have to be land surrounded by water.
They can be flower beds and shrubs surrounded by lawn. I see more
and more of them in
Some of the
islands I see are made into berms with small trees for the focal point.
Most are not round but oval or irregular shape, with tall plants
in the center, gradually sizing down to the very low plants as edging.
There are no rules as to what you plant, so it may
be the only place for your favorites.
In a shady yard the island could fill in around the trees,
leaving the sunny part for grass. There are a number of plants
preferring this with the most popular currently is the Hosta.
One can get any size and many leaf patterns of Hosta. Most of
them like water. Their
biggest problem are slugs that hide during the day and eat big holes at
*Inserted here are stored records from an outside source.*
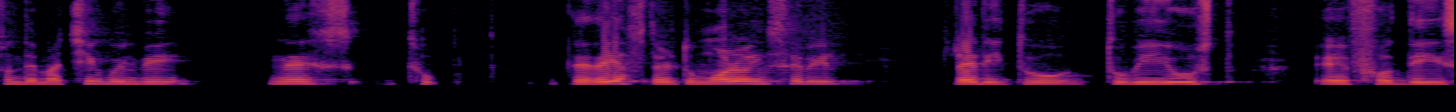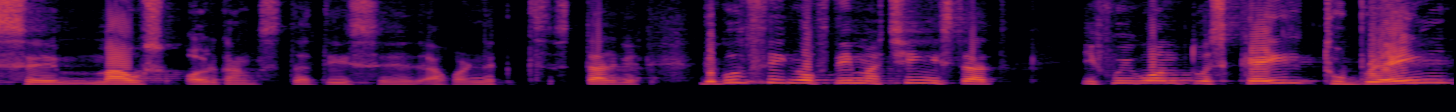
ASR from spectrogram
so the machine will be next to the day after tomorrow in Seville, ready to, to be used uh, for these uh, mouse organs that is uh, our next target. The good thing of the machine is that if we want to scale to brain,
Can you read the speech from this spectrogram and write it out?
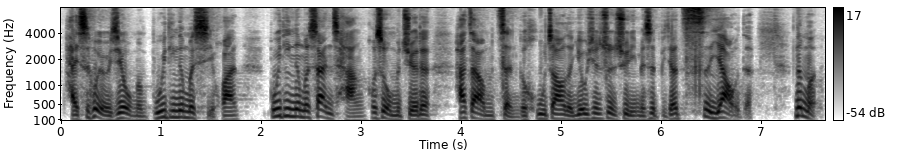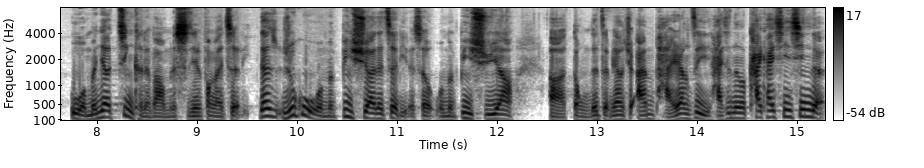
还是会有一些我们不一定那么喜欢，不一定那么擅长，或是我们觉得它在我们整个呼召的优先顺序里面是比较次要的。那么我们要尽可能把我们的时间放在这里。但是如果我们必须要在这里的时候，我们必须要。啊，懂得怎么样去安排，让自己还是能够开开心心的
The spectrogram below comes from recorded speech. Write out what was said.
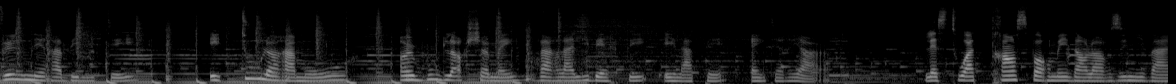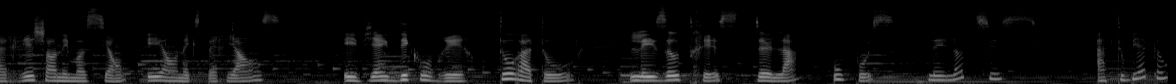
vulnérabilité et tout leur amour un bout de leur chemin vers la liberté et la paix intérieure. Laisse-toi transformer dans leurs univers riches en émotions et en expériences et viens découvrir tour à tour les autrices de Là où poussent les lotus. À tout bientôt!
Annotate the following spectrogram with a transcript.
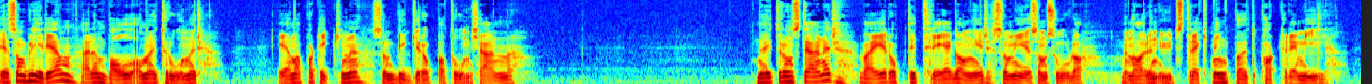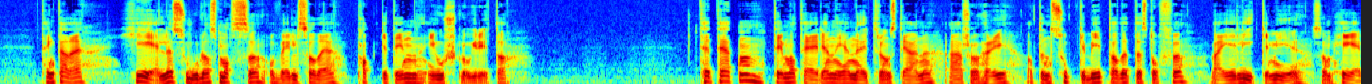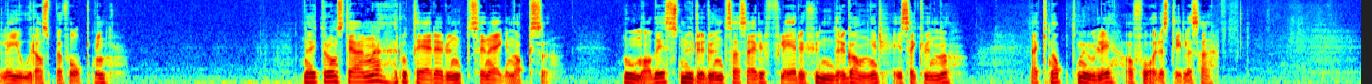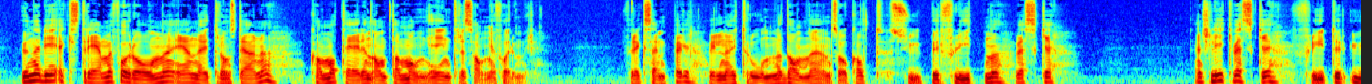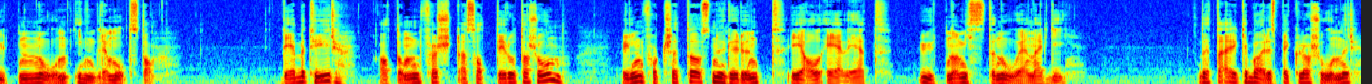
Det som blir igjen, er en ball av nøytroner, en av partiklene som bygger opp atomkjernene. Nøytronstjerner veier opptil tre ganger så mye som sola, men har en utstrekning på et par-tre mil. Tenk deg det, hele solas masse og vel så det, pakket inn i Oslo-gryta. Tettheten til materien i en nøytronstjerne er så høy at en sukkerbit av dette stoffet veier like mye som hele jordas befolkning. Nøytronstjernene roterer rundt sin egen akse. Noen av de snurrer rundt seg selv flere hundre ganger i sekundet. Det er knapt mulig å forestille seg. Under de ekstreme forholdene i en nøytronstjerne kan materien anta mange interessante former. For eksempel vil nøytronene danne en såkalt superflytende væske. En slik væske flyter uten noen indre motstand. Det betyr at om den først er satt i rotasjon, vil den fortsette å snurre rundt i all evighet, uten å miste noe energi. Dette er ikke bare spekulasjoner,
night. There are products that contains iron phosphate (Sluggo, Es-car-go,
and Slug Magic Pellets for
example) that do not poison dogs or kids as the older poisons did. Or if
you want an organic method just put a wet burlap or board close by for
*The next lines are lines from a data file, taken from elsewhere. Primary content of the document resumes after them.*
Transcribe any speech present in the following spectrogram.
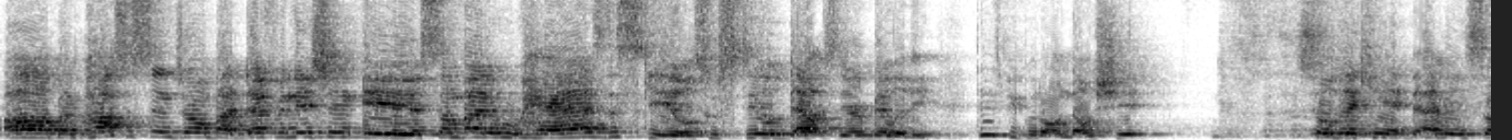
uh, but imposter syndrome, by definition, is somebody who has the skills who still doubts their ability. These people don't know shit. So they can't, I mean, so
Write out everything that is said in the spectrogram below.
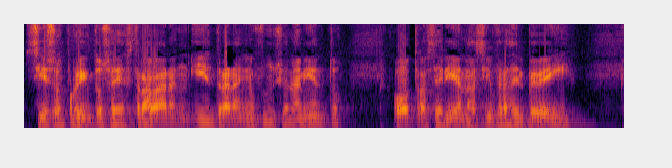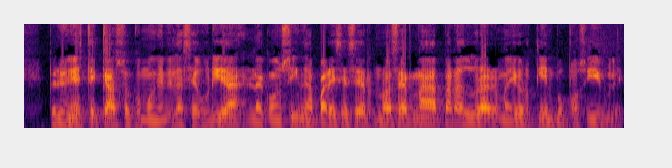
Si esos proyectos se destrabaran y entraran en funcionamiento, otras serían las cifras del PBI. Pero en este caso, como en el de la seguridad, la consigna parece ser no hacer nada para durar el mayor tiempo posible.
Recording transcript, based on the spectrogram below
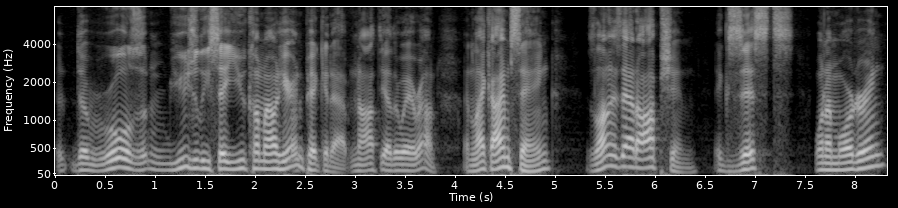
The rules usually say you come out here and pick it up, not the other way around. And like I'm saying, as long as that option exists when I'm ordering,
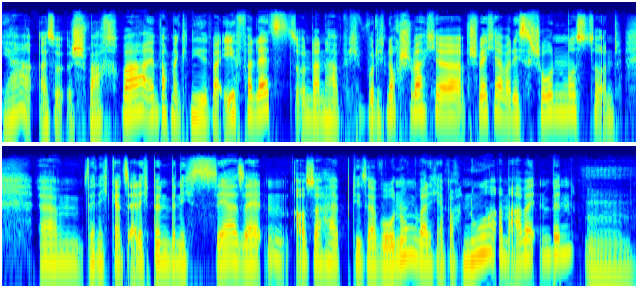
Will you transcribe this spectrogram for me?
ja, also schwach war, einfach mein Knie war eh verletzt und dann hab ich, wurde ich noch schwächer, schwächer, weil ich es schonen musste. Und ähm, wenn ich ganz ehrlich bin, bin ich sehr selten außerhalb dieser Wohnung, weil ich einfach nur am Arbeiten bin. Mhm.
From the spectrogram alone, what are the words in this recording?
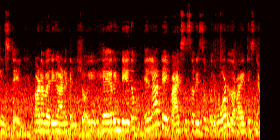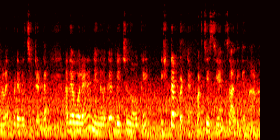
in style അവിടെ വരികയാണെങ്കിൽ ഹെയറിന്റെതും എല്ലാ ടൈപ്പ് ആക്സസറീസും ഒരുപാട് വെറൈറ്റീസ് ഞങ്ങൾ ഇവിടെ വെച്ചിട്ടുണ്ട്. അതേപോലെ തന്നെ നിങ്ങൾക്ക് വെച്ച് നോക്കി ഇഷ്ടപ്പെട്ട് പർച്ചേസ് ചെയ്യാൻ സാധിക്കുന്നതാണ്.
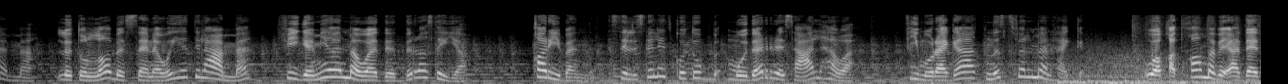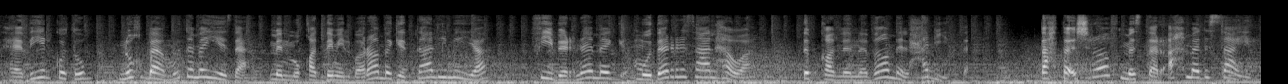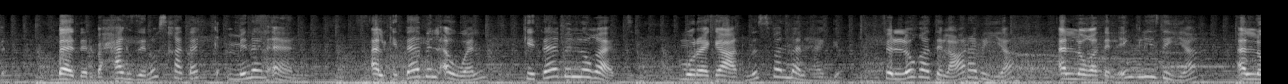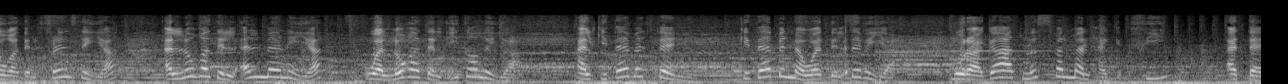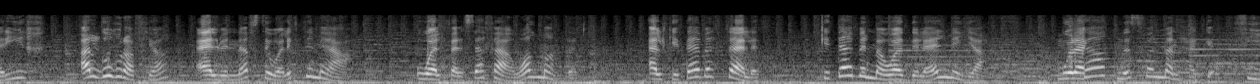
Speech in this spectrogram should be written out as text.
هامة لطلاب الثانوية العامة في جميع المواد الدراسية. قريبا سلسلة كتب مدرس على الهوى في مراجعة نصف المنهج. وقد قام بإعداد هذه الكتب نخبة متميزة من مقدمي البرامج التعليمية في برنامج مدرس على الهوى طبقا للنظام الحديث. تحت إشراف مستر أحمد السعيد بادر بحجز نسختك من الآن. الكتاب الأول كتاب اللغات مراجعة نصف المنهج في اللغة العربية اللغة الإنجليزية اللغة الفرنسية اللغة الألمانية واللغة الإيطالية. الكتاب الثاني كتاب المواد الأدبية مراجعة نصف المنهج في التاريخ الجغرافيا علم النفس والاجتماع والفلسفة والمنطق. الكتاب الثالث كتاب المواد العلمية. مراجعة نصف المنهج في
them to hide under. Then in
the morning lift your trap, drop the enemy in soapy water or squish them
yourself. Slugs like damp places to sleep in and they get hooked on the
burlap so are easy to take care of. Replace the board or burlap back
under the plant after harvest.
When you make
an island you have the chance to improve your soil by adding much
compost. Make sure you dig it in and do not layer. In a new island I
like to dig out the sod and set it aside. Then dig out the soil and then
put the sod upside down at the bottom of the hole. Next add compost and
the soil and put it in. If this is a berm you can dig out the sod, turn
it upside down and then add compost and soil spade or till together.
Once the plants are in you will not have this chance to enhance your
Most people put
their vegetable garden in the backyard and then after several years the
bugs and diseases build up their numbers. These cut down on the crop of
vegetables, so for a year or two they plant an island in front. They can
be very productive and beautiful as well.
Roseland Creasy has a book called “Edible Landscaping” with
ideas of adding plants like Blue Cabbage, the beauty of Carrot foliage,
arches with climbing beans. , and gourds mixed in with flowers in order
to “relearn the joy of eating fresh picked peas and vine ripened
tomatoes. Thus having a positive effect on your food supply, eating
pleasures, and household budget.” There are 353 pages of ideas and
plants such as string Beans with purple flowers, and many colors of
“Front Yard Idea Book” by Jenni Webber has an island in the front
yard as the backyard is a play ground that can be changed after the kids
are gone. This little island
is gardened with small shrubs surrounding a table and chairs seated on
square blocks. Other plans
were island plantings on either side of the front walk.
Sometimes I see an “island” at the corner of a house using up
a space that would be difficult to mow and making a space for some
I have noticed
the last few years the seed catalogs are adding new colorful vegetables.
In my Lilies who tend to lose lower leaves, I put Red Bull Beet
seeds. The red leaves are a good Spinach substitute as well as a
gorgeous ground cover, and then later I can eat the Beets. Another red
plant that makes good edging along a path is one or several of the red,
ruffly lettuces. There are purple podded string beans. Some that turn
green when cooked and other that stay purple. There is nothing showier
than a few clumps of Bright Lights Chard with its orangey red or gold
leaves about 3 feet high. You can be eating the small leaves weeks
before it gets those huge curly leaves.
A tall tomato vine in its cage with hundreds of golden tiny,
sweet fruit is not a bad sight. I really like the Sun Gold variety that
is very prolific and the fruit is very sweet right off the vine.
Lastly you can
think of a rain garden as an island in a low spot to catch run off
water. The rain garden will keep your fertilizer at home and not add it
to our water supply.
Just as I was
writing the last paragraph the mail came with “The Seed” newsletter
from the Nebraska Statewide Arboretum with an article about “Edible
Landscapes”. Now here is hometown advice on plants that taste good and
grow well right here. There are examples in color and recipes for using
wild plants such as Wild Plum Jelly, Paw Paw Bread, Persimmon Pudding,
and Black Walnut Caramels. There is a section on fruit and nuts for your
backyard. To find out more
about this or to join the Arboretum you can write to Nebraska Statewide
Arboretum, University of Nebraska-Lincoln, 103 Keim Hall, PO Box 83064,
Lincoln, NE 68583-0964. Or you can e-mail firstname.lastname@example.org, or call